Juror’s Pick (Anthony Bannon), 2011 Daylight/CDS Photo Awards Work-in-Process Prize
“Whether in or out of the water, [Olympic Dreams] works with wonder and with purpose, and that is a winning combination. It is held tightly together by the grace of humor, awe, and consistent style that hold out promise for the work’s completion.”—Anthony Bannon [director, George Eastman House]
Sport funding in the United Kingdom increased dramatically as a result of winning the 2012 Olympic bid; much of it has been used to identify exceptional youth talent. Since 2008, James Dodd has been following the British junior diving team in Sheffield. His series Olympic Dreams will follow the divers to August 2012 and beyond.
Here, Dodd talks about the project with Duke documentary studies student Kelly Cobb:
Could you describe your start in photography and what your goals are in the field?
When I was younger I was always the family member designated by design or desire to take the family photos. For years I never really appeared in any, which became a bit of a running joke with my parents. As time passed, though, I stopped picking up the camera, and I suppose it wasn’t until about six years ago that I picked one up again while I was at university. But I didn’t give it much thought at first; it wasn’t on my agenda. I was studying for a degree in computing and running my own IT business. Photography crept up on me I suppose; I was losing interest in my studies and wasn’t pursuing work as much as I once was. Photography was consuming me.
In 2008 I bit the bullet to attempt to make a career out of photography and signed up to study on the National Council for the Training of Journalists Photojournalism course here in the UK. My goals then were different than what they are now. I wanted to be a press photographer—I felt like it was a chance to try and make a change in the world and for myself. But after a year in the industry I found I wasn’t working on the stories I wanted to tell and that in reality it wasn’t going to change anything. So I left that part of the industry and started looking at ways to tell the stories I wanted. And to be honest, telling those stories is my only real goal now.
Do you feel you are focusing on the harder and darker sides of being an athlete in training?

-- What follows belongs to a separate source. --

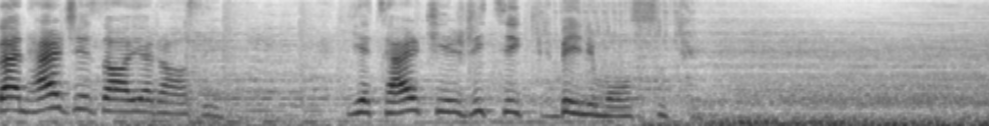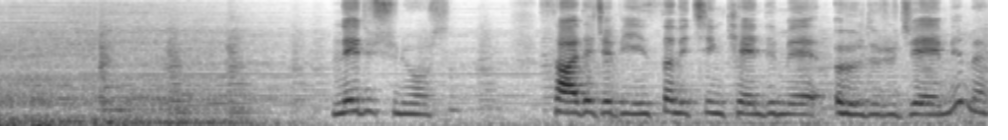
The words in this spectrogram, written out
Ben her cezaya razıyım. Yeter ki Ritik benim olsun. Ne düşünüyorsun? Sadece bir insan için kendimi öldüreceğimi mi?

I was never interested in presenting a fact or providing answers through this work, but more interested in raising the question of the subject as a whole. I tried to mix images that have a negative feeling with those of a positive feeling. I feel I’ve left enough ambiguity within the work for people to come to their own conclusions and make of the work whatever they want. I’ve heard from people who say that upon seeing it their children were inspired to become divers or take up photography. I’ve even heard from older divers who thought I’ve captured the feelings and emotions of the sport, which was more of what I was going for than a literal image.
What is your perspective on sports and London’s hosting of the Olympics in 2012 specifically?
The 2012 Olympics, for me, could be seen as both a blessing and a burden to our country. It’s a fantastic opportunity for our athletes and sporting structure to receive some limelight, but at the same time it couldn’t have come at a harder time with the world economics where they are right now. We’ve had arts-funding cuts to help pay for the sports, which is a strange thing, and further funding has been set aside to contribute to the cultural legacy of the Olympics.
It’s been interesting to see how some aspects of the Olympics have been handled thus far. I neither won any tickets to attend as a spectator nor received press accreditation, while massive companies and sponsors seemed to dominate this field. Major photographers failed to gain accreditation, too; while that put me at ease, it did raise certain questions. I personally know no one who won tickets in the bidding process, but I know a few who were handed them through corporate connections. Things like this make me feel it’s not an Olympics for the country, but for a select few to profit from. I guess time will tell.
When following these athletes around, how involved do you permit yourself to be involved with their stories, or do you keep a more objective standpoint?
I try to be as objective as possible, but it’s extremely difficult. I know that my presence will ultimately be having an effect on them and what they do on some level, but that’s something I couldn’t really get away from. I don’t pose the children; I actually don’t ask them to do anything. I do, however, make sure they’re all comfortable with me being there. They all know to tell me when they don’t want flash to be used during one of their dives—it can distract them, which could result in disastrous entries. Getting the children to become comfortable with my presence took me a while. I remember the first few days of shooting the work, when every single one of them would perform up to the camera, pulling faces under the water and generally being silly and having fun. I took the photos, and though they aren’t part of the series they were an important part of the process.
Are there specific groups of people that you’d like to view Olympic Dreams?
At the moment I’m extremely interested in presenting the work within public spaces, moving it off of the gallery walls and into the streets.
Click here to read more about James Dodd’s work.
CDS undergraduate student Kelly Cobb conducted this interview as part of the “Multimedia Documentary” class in the fall of 2011.